LAS VEGAS (AP) – NBA commissioner Adam Silver is certain that changes are coming to the league. Some are easy. Others, not so much.
Speaking after the NBA’s Board of Governors meeting on Tuesday night, Silver said he thinks the league is ready to scrap the rule requiring players to be out of high school for a year before becoming eligible to enter the draft. That one should be relatively simple to move forward now, while notions such as how to find more competitive balance are still a puzzler to the league and its commissioner.
“I’m not here to say we have a problem,” Silver said. “And I love where the league is right now. But I think we can create a better system.”
Part of that better system, he thinks, will be reverting back to the policy that will allow players to go into the league right out of high school — something that should be in place in time for the 2021 NBA Draft, though that timeline has not been formally announced. Silver was a proponent of making the eligibility age older, up to 20 instead of the current 19, though has changed his stance on that in recent weeks.
“My personal view is that we’re ready to make that change,” Silver said. “It won’t come immediately. But when I’ve weighed the pros and cons, given that Condoleezza Rice and her commission have recommended to the NBA that those one-and-done players now come directly into the league and in essence the college community is saying ‘We do not want those players anymore,’ I think that tips the scale in my mind.”
Michele Roberts, the National Basketball Players Association’s newly re-elected executive director — the players’ union announced a new four-year deal for her earlier Tuesday — has had talks with Silver on the topic, though she stopped short of revealing specifics. Any change to the rule will require that the league’s Collective Bargaining Agreement will have to be amended.
“Stay tuned,” Roberts said, adding, “I suspect that we’ll have some news in the next few months.”
Now that Silver is on board, that switch should be painless.
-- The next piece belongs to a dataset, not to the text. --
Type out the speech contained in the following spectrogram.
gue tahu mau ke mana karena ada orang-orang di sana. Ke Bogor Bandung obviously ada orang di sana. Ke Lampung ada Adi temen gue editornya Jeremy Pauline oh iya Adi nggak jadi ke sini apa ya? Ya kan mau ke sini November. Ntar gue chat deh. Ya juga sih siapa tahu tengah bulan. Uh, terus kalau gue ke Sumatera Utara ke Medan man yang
So, too, will be a relatively minor tweak to free agency rules, that being a likely change to what has been the traditional 12:01 a.m. EDT start time on July 1. Silver said he’s no fan of the all-night news cycle that has accompanied the official start of free agency, and without divulging what will happen he made clear that it’ll be different for 2019.
But creating parity, that one isn’t going to be simple.
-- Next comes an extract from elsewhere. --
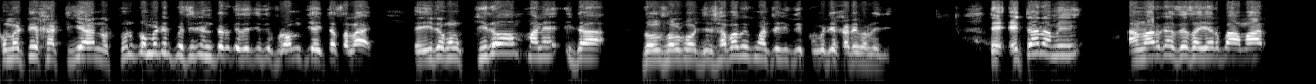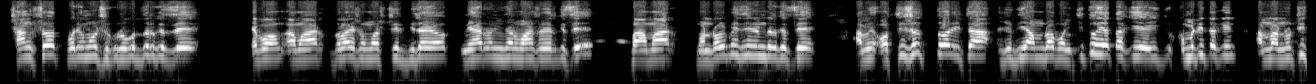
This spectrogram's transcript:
কমিটি খাটিয়া, নতুন কমিটির প্রেসিডেন্টের কাছে যদি ফর্ম দিয়ে এটা চালায়, তো এইরকম কিরম মানে এটা দল চলবো, যদি স্বাভাবিক মানুষে যদি কমিটি খাটি ফেলে দিয়ে তো এটার আমি আমার কাছে চাইয়ার বা আমার সাংসদ পরিমল শুক্রবদ্ধর কাছে এবং আমার দলাই সমষ্টির বিধায়ক নিহারঞ্জন মহাশয়ের কাছে বা আমার মন্ডল প্রেসিডেন্টের কাছে, আমি অতি সত্তর এটা যদি আমরা বঞ্চিত হয়ে থাকি, এই কমিটি থাকি, আমরা নোটিশ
Golden State has won three of the last four NBA championships, and this summer saw the Warriors land DeMarcus Cousins for a $5.3 million — a mere pittance by NBA standards for an All-Star, even one recovering from an Achilles’ tear. LeBron James left Cleveland for the Los Angeles Lakers, which will likely make the loaded Western Conference even more competitive.
Making the playoffs out West will probably be much tougher than getting there out of the East.
“It’s on me and our labor relations committee ultimately to sit with the players and their committee and convince them that there may be a better way of doing things,” Silver said. “By that, meaning change ultimately in the Collective Bargaining Agreement. … I don’t necessarily think it’s, per se, bad that the Warriors are so dominant. We’re not trying to create some sort of forced parity. What we’re really focused on is parity of opportunity.”
Roberts said she sees no shortage of good teams in the league.
“Competitive balance, it kind of almost depends upon what your favorite team is,” Roberts said. “I don’t hear anyone in the Bay Area worrying about competitive balance. I also don’t hear people in Philadelphia worrying about competitive balance, or Houston. We’ve got great teams. It’s never been the case that I was not able, most of the time, be able to predict who was going to be in the finals.”
(© Copyright 2018 The Associated Press. All Rights Reserved. This material may not be published, broadcast, rewritten or redistributed.)